Dataset records
—————

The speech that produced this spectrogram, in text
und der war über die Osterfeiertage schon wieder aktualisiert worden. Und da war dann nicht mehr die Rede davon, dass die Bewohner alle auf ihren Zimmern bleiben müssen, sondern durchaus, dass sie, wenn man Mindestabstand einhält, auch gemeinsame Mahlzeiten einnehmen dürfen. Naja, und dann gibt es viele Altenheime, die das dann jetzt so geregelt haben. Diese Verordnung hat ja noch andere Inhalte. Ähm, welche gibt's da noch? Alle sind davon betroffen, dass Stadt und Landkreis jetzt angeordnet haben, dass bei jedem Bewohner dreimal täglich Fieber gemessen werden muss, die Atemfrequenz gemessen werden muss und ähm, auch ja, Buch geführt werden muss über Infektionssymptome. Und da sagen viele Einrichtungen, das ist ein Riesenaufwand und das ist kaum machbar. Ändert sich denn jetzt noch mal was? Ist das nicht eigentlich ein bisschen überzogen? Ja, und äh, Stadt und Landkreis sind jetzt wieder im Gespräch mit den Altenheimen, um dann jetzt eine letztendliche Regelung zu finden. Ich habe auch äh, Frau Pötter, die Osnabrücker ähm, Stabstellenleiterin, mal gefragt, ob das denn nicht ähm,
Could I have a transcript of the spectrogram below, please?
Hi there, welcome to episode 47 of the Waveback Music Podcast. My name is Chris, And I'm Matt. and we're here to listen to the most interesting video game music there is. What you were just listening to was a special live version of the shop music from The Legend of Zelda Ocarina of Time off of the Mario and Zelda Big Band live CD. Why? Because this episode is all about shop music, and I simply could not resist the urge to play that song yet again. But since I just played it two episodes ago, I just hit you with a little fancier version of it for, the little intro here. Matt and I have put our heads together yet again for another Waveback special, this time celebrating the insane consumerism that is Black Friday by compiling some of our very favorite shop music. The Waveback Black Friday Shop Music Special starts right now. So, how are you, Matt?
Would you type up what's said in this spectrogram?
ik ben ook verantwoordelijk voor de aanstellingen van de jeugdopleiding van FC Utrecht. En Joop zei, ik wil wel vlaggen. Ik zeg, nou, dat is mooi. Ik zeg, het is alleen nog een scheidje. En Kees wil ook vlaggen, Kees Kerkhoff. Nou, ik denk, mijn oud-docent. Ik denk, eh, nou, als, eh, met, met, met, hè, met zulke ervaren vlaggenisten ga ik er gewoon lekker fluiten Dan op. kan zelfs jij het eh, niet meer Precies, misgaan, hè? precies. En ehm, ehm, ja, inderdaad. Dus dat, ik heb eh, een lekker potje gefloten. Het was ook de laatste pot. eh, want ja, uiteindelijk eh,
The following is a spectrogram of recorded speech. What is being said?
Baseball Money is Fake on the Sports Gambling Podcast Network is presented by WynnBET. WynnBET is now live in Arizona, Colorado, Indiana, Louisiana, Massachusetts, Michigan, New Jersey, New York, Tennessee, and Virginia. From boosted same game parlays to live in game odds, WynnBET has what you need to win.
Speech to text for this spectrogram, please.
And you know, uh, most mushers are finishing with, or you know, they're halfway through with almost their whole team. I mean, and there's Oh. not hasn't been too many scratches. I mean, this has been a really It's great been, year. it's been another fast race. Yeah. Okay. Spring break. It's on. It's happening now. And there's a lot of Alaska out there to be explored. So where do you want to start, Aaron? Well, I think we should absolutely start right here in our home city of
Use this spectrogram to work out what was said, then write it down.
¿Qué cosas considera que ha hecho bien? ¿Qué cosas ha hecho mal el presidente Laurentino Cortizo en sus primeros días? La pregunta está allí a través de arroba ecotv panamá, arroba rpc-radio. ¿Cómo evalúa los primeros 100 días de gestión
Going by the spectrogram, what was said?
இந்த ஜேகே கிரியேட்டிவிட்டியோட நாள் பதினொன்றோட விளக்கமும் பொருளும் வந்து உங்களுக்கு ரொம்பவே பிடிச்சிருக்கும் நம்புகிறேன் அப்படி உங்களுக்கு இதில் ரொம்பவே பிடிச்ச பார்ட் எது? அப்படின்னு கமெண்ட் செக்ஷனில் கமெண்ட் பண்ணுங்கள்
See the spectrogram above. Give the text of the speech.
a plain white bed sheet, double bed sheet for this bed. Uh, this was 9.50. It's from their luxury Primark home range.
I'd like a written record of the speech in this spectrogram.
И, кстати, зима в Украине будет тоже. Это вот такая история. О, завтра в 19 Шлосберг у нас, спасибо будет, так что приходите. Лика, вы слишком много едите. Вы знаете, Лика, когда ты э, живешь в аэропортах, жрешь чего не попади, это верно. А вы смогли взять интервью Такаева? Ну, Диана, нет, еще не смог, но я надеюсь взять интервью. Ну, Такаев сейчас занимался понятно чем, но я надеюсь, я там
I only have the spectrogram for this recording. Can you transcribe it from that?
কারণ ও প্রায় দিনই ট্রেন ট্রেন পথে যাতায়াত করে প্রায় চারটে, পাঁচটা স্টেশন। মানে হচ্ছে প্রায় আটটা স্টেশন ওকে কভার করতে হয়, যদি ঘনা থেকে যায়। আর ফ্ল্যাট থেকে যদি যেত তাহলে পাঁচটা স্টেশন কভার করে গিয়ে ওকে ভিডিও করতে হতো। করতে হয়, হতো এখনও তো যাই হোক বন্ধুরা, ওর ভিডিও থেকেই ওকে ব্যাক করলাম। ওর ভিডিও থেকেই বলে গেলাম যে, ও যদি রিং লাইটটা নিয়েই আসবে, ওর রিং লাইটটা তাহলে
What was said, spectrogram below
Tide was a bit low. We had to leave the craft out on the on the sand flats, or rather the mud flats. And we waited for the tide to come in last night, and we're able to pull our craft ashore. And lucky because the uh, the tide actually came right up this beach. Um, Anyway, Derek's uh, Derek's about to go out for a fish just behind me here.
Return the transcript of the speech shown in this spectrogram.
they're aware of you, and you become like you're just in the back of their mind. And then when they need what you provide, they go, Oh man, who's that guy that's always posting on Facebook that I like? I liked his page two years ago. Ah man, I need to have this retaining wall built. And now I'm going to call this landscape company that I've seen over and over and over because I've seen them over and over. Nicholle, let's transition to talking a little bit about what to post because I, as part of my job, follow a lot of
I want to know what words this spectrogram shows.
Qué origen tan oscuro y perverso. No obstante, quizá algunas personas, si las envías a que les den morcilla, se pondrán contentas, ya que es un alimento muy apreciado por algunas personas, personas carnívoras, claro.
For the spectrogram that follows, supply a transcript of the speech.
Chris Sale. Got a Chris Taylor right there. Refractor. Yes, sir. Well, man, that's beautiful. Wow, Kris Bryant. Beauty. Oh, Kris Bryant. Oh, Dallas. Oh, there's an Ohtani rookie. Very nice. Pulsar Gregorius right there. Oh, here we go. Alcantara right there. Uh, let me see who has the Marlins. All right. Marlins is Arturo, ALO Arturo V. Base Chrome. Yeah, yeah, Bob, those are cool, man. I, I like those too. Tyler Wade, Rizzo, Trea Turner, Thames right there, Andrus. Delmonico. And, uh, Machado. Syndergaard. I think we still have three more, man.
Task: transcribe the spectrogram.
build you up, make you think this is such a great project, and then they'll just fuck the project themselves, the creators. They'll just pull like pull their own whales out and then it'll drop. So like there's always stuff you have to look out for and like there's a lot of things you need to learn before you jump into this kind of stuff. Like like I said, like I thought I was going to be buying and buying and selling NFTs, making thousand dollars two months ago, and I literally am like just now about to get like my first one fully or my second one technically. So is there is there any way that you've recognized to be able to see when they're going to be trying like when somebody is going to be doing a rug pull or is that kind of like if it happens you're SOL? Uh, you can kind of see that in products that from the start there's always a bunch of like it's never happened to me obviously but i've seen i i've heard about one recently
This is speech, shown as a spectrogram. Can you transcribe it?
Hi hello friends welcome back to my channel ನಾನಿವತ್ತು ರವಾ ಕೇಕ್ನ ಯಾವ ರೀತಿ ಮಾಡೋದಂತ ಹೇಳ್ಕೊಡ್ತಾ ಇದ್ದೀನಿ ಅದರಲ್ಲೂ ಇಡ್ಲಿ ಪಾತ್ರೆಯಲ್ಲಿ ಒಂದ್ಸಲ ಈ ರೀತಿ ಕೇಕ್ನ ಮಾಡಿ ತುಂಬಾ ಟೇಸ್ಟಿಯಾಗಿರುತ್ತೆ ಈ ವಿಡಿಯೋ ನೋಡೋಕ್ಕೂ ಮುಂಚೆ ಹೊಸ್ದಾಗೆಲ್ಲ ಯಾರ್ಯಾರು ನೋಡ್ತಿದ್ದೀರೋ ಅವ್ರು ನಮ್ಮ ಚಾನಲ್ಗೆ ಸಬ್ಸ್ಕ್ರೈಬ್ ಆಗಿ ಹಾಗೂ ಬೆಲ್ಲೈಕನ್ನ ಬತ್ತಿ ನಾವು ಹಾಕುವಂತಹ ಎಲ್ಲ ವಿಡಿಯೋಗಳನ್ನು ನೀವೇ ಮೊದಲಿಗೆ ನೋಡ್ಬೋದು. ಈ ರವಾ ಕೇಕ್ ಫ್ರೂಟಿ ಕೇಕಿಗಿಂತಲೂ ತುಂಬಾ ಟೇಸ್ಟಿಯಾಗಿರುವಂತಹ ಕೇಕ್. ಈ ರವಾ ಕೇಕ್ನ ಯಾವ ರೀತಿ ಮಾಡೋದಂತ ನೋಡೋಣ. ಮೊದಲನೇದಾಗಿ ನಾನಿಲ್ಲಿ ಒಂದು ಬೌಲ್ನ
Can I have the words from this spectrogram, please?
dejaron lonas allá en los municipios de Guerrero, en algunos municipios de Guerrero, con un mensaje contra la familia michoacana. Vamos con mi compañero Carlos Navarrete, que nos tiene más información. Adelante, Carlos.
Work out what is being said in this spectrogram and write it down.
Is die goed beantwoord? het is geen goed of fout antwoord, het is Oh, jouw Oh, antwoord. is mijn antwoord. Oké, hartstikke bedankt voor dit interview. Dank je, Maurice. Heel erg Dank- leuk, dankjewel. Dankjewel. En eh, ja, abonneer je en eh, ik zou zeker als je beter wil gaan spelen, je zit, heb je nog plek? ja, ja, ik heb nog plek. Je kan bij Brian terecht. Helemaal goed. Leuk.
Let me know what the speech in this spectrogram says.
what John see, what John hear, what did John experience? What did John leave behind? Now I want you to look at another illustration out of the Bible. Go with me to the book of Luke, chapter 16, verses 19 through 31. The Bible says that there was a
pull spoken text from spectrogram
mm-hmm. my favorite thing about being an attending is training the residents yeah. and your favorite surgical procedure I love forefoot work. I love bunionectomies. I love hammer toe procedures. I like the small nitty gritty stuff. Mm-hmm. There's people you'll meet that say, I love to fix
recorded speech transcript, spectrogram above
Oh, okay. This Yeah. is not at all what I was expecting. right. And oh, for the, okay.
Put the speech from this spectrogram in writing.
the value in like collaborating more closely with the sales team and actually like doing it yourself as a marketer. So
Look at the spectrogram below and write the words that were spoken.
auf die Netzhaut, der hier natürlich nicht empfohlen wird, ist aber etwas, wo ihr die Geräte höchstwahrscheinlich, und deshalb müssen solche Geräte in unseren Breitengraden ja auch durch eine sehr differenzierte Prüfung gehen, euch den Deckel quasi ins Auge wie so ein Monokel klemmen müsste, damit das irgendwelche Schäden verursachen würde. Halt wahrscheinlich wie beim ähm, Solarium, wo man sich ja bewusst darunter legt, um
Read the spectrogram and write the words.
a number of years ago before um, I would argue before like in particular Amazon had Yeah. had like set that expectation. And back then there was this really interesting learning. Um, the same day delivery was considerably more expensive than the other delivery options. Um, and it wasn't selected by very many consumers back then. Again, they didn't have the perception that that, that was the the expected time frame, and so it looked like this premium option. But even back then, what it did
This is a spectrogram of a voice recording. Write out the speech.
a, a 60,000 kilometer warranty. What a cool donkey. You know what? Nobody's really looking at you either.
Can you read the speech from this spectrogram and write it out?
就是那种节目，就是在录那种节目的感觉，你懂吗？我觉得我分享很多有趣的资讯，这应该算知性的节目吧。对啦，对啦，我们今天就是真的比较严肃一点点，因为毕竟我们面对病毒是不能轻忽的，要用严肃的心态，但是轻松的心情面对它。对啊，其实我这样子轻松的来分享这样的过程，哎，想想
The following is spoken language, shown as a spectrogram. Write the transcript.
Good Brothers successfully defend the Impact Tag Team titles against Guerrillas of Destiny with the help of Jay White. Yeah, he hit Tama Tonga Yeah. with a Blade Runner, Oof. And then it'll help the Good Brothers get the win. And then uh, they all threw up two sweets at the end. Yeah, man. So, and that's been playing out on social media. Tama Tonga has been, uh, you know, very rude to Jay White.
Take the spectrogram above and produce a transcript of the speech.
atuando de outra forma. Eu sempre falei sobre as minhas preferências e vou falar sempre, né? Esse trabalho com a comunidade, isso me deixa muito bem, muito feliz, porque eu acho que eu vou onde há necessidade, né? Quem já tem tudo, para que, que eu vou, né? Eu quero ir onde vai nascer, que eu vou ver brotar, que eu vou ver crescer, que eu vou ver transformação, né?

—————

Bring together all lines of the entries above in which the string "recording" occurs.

- _Result of this exercise_:
I only have the spectrogram for this recording. Can you transcribe it from that?
This is a spectrogram of a voice recording. Write out the speech.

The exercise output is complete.